During the public comment period, Clark Stith, Wyoming House of Representatives representing District 48, addressed the council and spoke about several things, such as the $52 million extra dollars that are left over from the Direct American Rescue Plan Act to be available for the legislature to divvy up for water projects, broadband, tourism, or anything adversely impacted by the COVID-19 pandemic, Stith is also on a subcommittee of the Joint Appropriations committee to try and come up with an outline of how the state will divide that money up.

Stith spoke about how this Thursday and Friday will be Governor Gordon’s last task force meetings on the BLM’s Resource Management Plan. The Governor is hoping the task force will generate a report for Governor Gordon to submit the state’s recommendations and objections to the BLM Resource Management Plan.

Stith also spoke about a potential bill of his that would make it easier for existing downtown Rock Springs buildings to be brought up to code so that businesses can make use of the buildings in an economically viable way.

Stith then updated the council on some things he found in regard to the financing of the Bitter Creek Project and how, in 1924, the Union Pacific Coal Company and the City of Rock Springs were involved in the Bitter Creek Diversion Project as a joint venture despite the state’s position that the coal company was not involved in the project.

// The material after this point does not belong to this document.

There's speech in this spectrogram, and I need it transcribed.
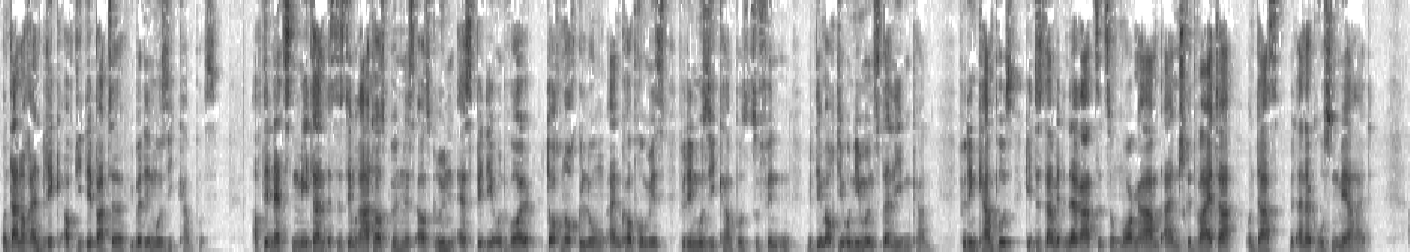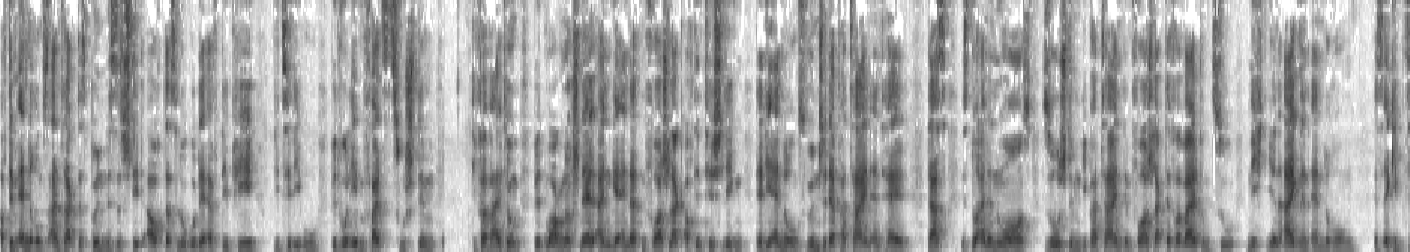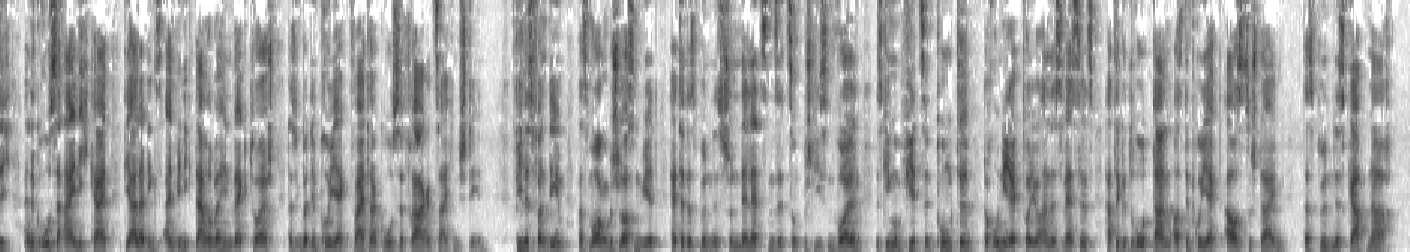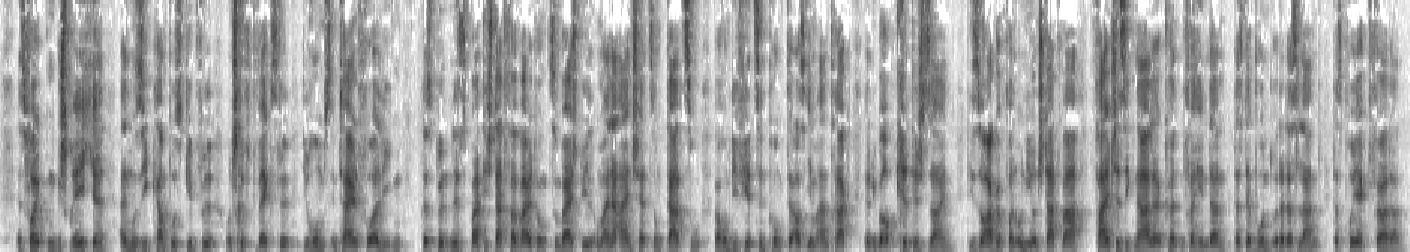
Und dann noch ein Blick auf die Debatte über den Musikcampus. Auf den letzten Metern ist es dem Rathausbündnis aus Grünen, SPD und Volt doch noch gelungen, einen Kompromiss für den Musikcampus zu finden, mit dem auch die Uni Münster leben kann. Für den Campus geht es damit in der Ratssitzung morgen Abend einen Schritt weiter und das mit einer großen Mehrheit. Auf dem Änderungsantrag des Bündnisses steht auch das Logo der FDP. Die CDU wird wohl ebenfalls zustimmen. Die Verwaltung wird morgen noch schnell einen geänderten Vorschlag auf den Tisch legen, der die Änderungswünsche der Parteien enthält. Das ist nur eine Nuance. So stimmen die Parteien dem Vorschlag der Verwaltung zu, nicht ihren eigenen Änderungen. Es ergibt sich eine große Einigkeit, die allerdings ein wenig darüber hinwegtäuscht, dass über dem Projekt weiter große Fragezeichen stehen. Vieles von dem, was morgen beschlossen wird, hätte das Bündnis schon in der letzten Sitzung beschließen wollen. Es ging um 14 Punkte, doch Unirektor Johannes Wessels hatte gedroht, dann aus dem Projekt auszusteigen. Das Bündnis gab nach. Es folgten Gespräche, ein Musikcampus-Gipfel und Schriftwechsel, die Rums in Teilen vorliegen. Das Bündnis bat die Stadtverwaltung zum Beispiel um eine Einschätzung dazu, warum die 14 Punkte aus ihrem Antrag denn überhaupt kritisch seien. Die Sorge von Uni und Stadt war, falsche Signale könnten verhindern, dass der Bund oder das Land das Projekt fördern.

After Stith’s public comments, several members of the Rock Springs City Council thanked Stith for the work he has been doing regarding his efforts to improve downtown Rock Springs, the research he has done on the Bitter Creek Diversion Project, and for keeping them informed on what is happening in the State Legislature.